    Conclusions:

    Patients diagnosed with CVD are at an elevated risk for subsequent psychiatric disorders independent of shared familial factors and comorbid conditions. Comorbid psychiatric disorders in patients with CVD are associated with higher risk of cardiovascular mortality suggesting that surveillance and treatment of psychiatric comorbidities should be considered as an integral part of clinical management of newly diagnosed CVD patients.

    Funding:

    This work was supported by the EU Horizon 2020 Research and Innovation Action Grant (CoMorMent, grant no. 847776 to UV, PFS, and FF), Grant of Excellence, Icelandic Research Fund (grant no. 163362-051 to UV), ERC Consolidator Grant (StressGene, grant no. 726413 to UV), Swedish Research Council (grant no. D0886501 to PFS), and US NIMH R01 MH123724 (to PFS).

    1. Epidemiology and Global Health
    Bingyi Yang, Bernardo García-Carreras ... Derek A Cummings
    Research Article

    Background: Over a life-course, human adaptive immunity to antigenically mutable pathogens exhibits competitive and facilitative interactions. We hypothesize that such interactions may lead to cyclic dynamics in immune responses over a lifetime.

    Methods: To investigate the cyclic behavior, we analyzed hemagglutination inhibition titers against 21 historical influenza A(H3N2) strains spanning 47 years from a cohort in Guangzhou, China and applied Fourier spectrum analysis. To investigate possible biological mechanisms, we simulated individual antibody profiles encompassing known feedbacks and interactions due to generally recognized immunological mechanisms.

    Results: We demonstrated a long-term periodicity (about 24 years) in individual antibody responses. The reported cycles were robust to analytic and sampling approaches. Simulations suggested that individual-level cross-reaction between antigenically similar strains likely explain the reported cycle. We showed that the reported cycles are predictable at both individual and birth-cohort level and that cohorts show a diversity of phases of these cycles. Phase of cycle was associated with the risk of seroconversion to circulating strains, after accounting for age and pre-existing titers of the circulating strains.

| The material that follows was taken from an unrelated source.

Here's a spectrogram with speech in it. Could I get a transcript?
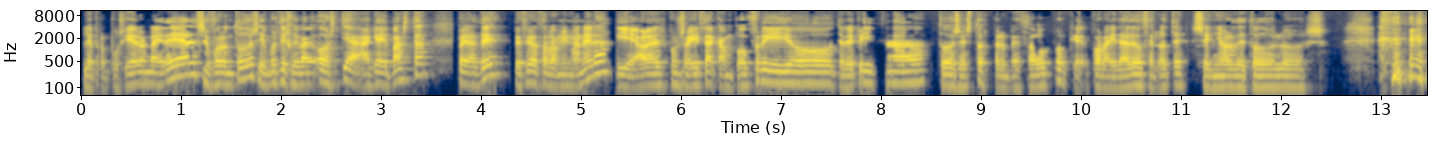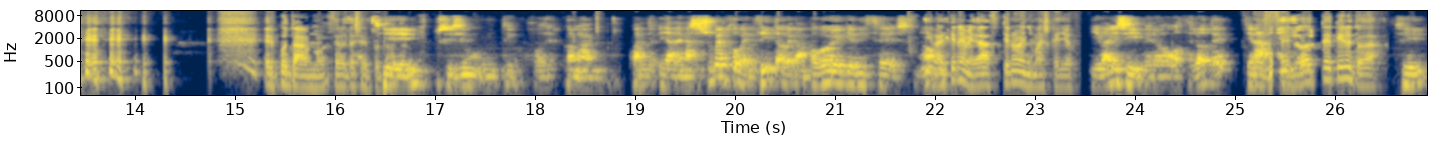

    Conclusions: Our findings reveal the existence of long-term periodicities in individual antibody responses to A(H3N2). We hypothesize that these cycles are driven by pre-existing antibody responses blunting responses to antigenically similar pathogens (by preventing infection and/or robust antibody responses upon infection), leading to reductions in antigen specific responses over time until individual's increasing risk leads to an infection with an antigenically distant enough virus to generate a robust immune response. These findings could help disentangle cohort-effects from individual-level exposure histories, improve our understanding of observed heterogeneous antibody responses to immunizations, and inform targeted vaccine strategy.

    Funding: This study was supported by grants from the NIH R56AG048075 (D.A.T.C., J.L.), NIH R01AI114703 (D.A.T.C., B.Y.), the Wellcome Trust 200861/Z/16/Z (S.R.) and 200187/Z/15/Z (S.R.). This work was also supported by research grants from Guangdong Government HZQB-KCZYZ-2021014 and 2019B121205009 (Y.G. and H.Z.). D.A.T.C., J.M.R. and S.R. acknowledge support from the National Institutes of Health Fogarty Institute (R01TW0008246). J.M.R. acknowledges support from the Medical Research Council (MR/S004793/1) and the Engineering and Physical Sciences Research Council (EP/N014499/1). The funders had no role in study design, data collection and analysis, decision to publish, or preparation of the manuscript.